Fujisawa himself said he would return to Japan to “oversee a strategy towards regrouping and improving the company’s health.” Despite the upbeat presentation at the earnings meeting in Tokyo, J Trust is believed to be veering towards bankruptcy, partly because of the Indonesian operations and because of an equally trying deal with Group Lease, a Thailand-based financing company providing loans on motorcycles and agricultural equipment. The two have been locked in lawsuits and legal counterclaims for months, leading Fujisawa to tell the shareholder meeting that “litigation has also affected corporate performance.”

J Trust Japan itself has hemorrhaged money again this year, taking a massive loss on a Highlights Entertainment Ltd., a games machine manufacturer, as J Trust declared it a discontinued operation, resulting in a loss of Y2.8 billion (US$25 million).

J Trust’s stock has plummeted since February, the day before Ernst & Young Thailand flagged alleged fraud at Group Lease Thailand, J Trust’s biggest creditor. Even though that fraud allegation has been reversed on Group Lease’s books by E&Y, as the accounting firm is now known, J Trust Asia, led by Fujisawa, elected to convert US$180 million of Group Lease bonds it owns into contingent litigation claims of US$256 million in the Thai courts.

Market reports believe J Trust will be hamstrung by litigation indefinitely. This, along with J Trust Indonesia’s inability to stem its cash outflow as well as the now-discarded Keyholder and J Trust Asia and losses have driven the J Trust share price down by 60 percent since the Group Lease imbroglio began in 2017.

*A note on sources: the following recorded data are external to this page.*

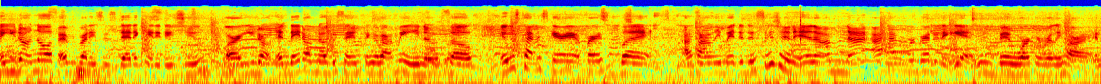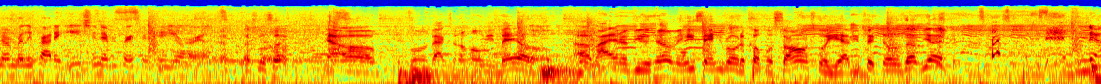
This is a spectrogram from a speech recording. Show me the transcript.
And you don't know if everybody's as dedicated as you or you don't and they don't know the same thing about me you know? So it was kind of scary at first but I finally made the decision and I'm not I haven't regretted it yet. We've been working really hard and I'm really proud of each and every person in URL that's what's up. Now um, going back to the homie Mel um, I interviewed him and he said he wrote a couple songs for you. Have you picked those up yet no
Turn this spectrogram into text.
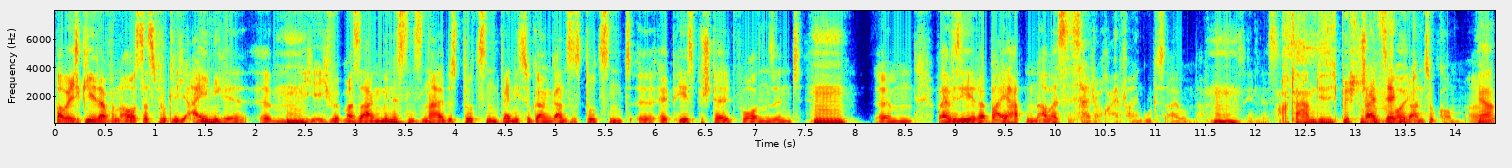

Litigation cost burn rates appear to be running at levels exceeding US$30 million annually, according to the earnings presentation, with no end in sight.

“We need to get back on our feet,” Fujisawa said, in reference to the company’s southeast Asian problems. That may take some time.